### DATA FOR THIS TASK ###

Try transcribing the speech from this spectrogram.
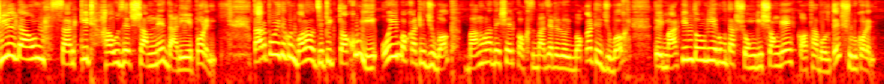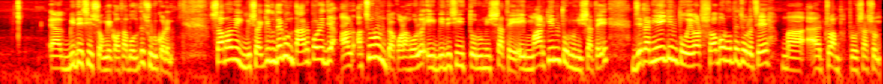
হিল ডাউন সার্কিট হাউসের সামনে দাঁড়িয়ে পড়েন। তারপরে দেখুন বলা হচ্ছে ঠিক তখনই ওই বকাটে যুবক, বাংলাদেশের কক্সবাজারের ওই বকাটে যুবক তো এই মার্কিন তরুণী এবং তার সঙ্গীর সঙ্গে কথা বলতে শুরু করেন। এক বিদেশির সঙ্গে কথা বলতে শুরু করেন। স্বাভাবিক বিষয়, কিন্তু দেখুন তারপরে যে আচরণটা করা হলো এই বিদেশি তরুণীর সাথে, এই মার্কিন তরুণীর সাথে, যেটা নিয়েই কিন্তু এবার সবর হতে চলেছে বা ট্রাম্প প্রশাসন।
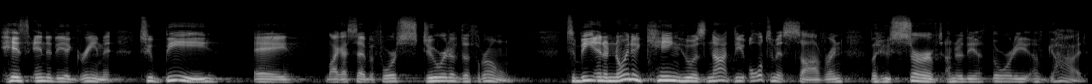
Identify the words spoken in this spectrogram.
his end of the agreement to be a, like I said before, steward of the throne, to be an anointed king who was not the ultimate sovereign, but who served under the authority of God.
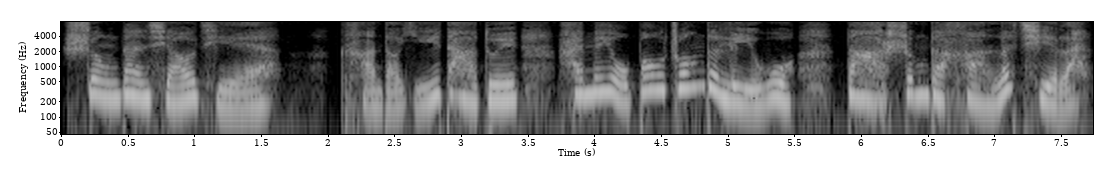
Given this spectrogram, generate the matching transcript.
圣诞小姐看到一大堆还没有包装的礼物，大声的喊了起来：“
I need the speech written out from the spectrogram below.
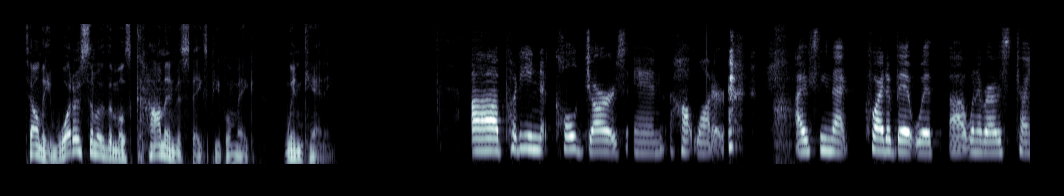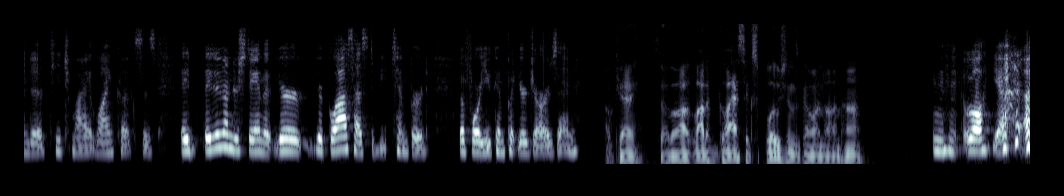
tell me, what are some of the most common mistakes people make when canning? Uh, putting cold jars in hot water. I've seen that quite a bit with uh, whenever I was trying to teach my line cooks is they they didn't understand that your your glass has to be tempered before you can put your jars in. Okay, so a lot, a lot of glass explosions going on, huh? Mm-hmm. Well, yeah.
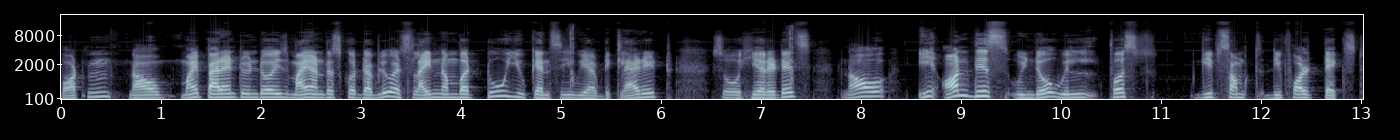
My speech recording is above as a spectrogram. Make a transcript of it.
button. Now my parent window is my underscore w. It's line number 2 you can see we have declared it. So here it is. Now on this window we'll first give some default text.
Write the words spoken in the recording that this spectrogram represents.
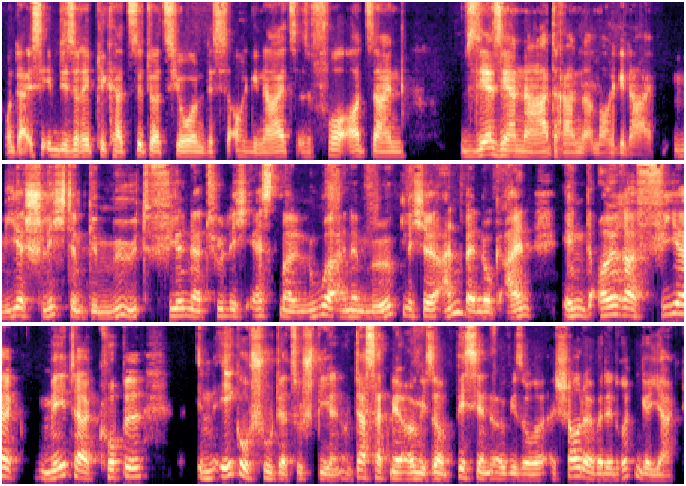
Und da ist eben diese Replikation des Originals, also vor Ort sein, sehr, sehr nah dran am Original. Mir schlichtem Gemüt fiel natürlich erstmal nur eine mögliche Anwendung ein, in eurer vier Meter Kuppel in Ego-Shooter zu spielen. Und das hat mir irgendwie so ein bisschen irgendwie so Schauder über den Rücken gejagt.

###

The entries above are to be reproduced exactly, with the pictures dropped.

■ RESPONSE BOX ■
Try transcribing the speech from this spectrogram.
হিল ডাউন সার্কিট হাউসের সামনে দাঁড়িয়ে পড়েন। তারপরে দেখুন বলা হচ্ছে ঠিক তখনই ওই বকাটে যুবক, বাংলাদেশের কক্সবাজারের ওই বকাটে যুবক তো এই মার্কিন তরুণী এবং তার সঙ্গীর সঙ্গে কথা বলতে শুরু করেন। এক বিদেশির সঙ্গে কথা বলতে শুরু করেন। স্বাভাবিক বিষয়, কিন্তু দেখুন তারপরে যে আচরণটা করা হলো এই বিদেশি তরুণীর সাথে, এই মার্কিন তরুণীর সাথে, যেটা নিয়েই কিন্তু এবার সবর হতে চলেছে বা ট্রাম্প প্রশাসন।
Identify the words spoken in this spectrogram.
his end of the agreement to be a, like I said before, steward of the throne, to be an anointed king who was not the ultimate sovereign, but who served under the authority of God.
Given this spectrogram, generate the matching transcript.
圣诞小姐看到一大堆还没有包装的礼物，大声的喊了起来：“
I need the speech written out from the spectrogram below.
tell me, what are some of the most common mistakes people make when canning? Uh, putting cold jars in hot water. I've seen that quite a bit with uh, whenever I was trying to teach my line cooks is they they didn't understand that your your glass has to be tempered before you can put your jars in. Okay, so a lot, a lot of glass explosions going on, huh? Mm-hmm. Well, yeah.
My speech recording is above as a spectrogram. Make a transcript of it.
button. Now my parent window is my underscore w. It's line number 2 you can see we have declared it. So here it is. Now on this window we'll first give some default text.
Write the words spoken in the recording that this spectrogram represents.
Und da ist eben diese Replikation des Originals, also vor Ort sein, sehr, sehr nah dran am Original. Mir schlichtem Gemüt fiel natürlich erstmal nur eine mögliche Anwendung ein, in eurer vier Meter Kuppel in Ego-Shooter zu spielen. Und das hat mir irgendwie so ein bisschen irgendwie so Schauder über den Rücken gejagt.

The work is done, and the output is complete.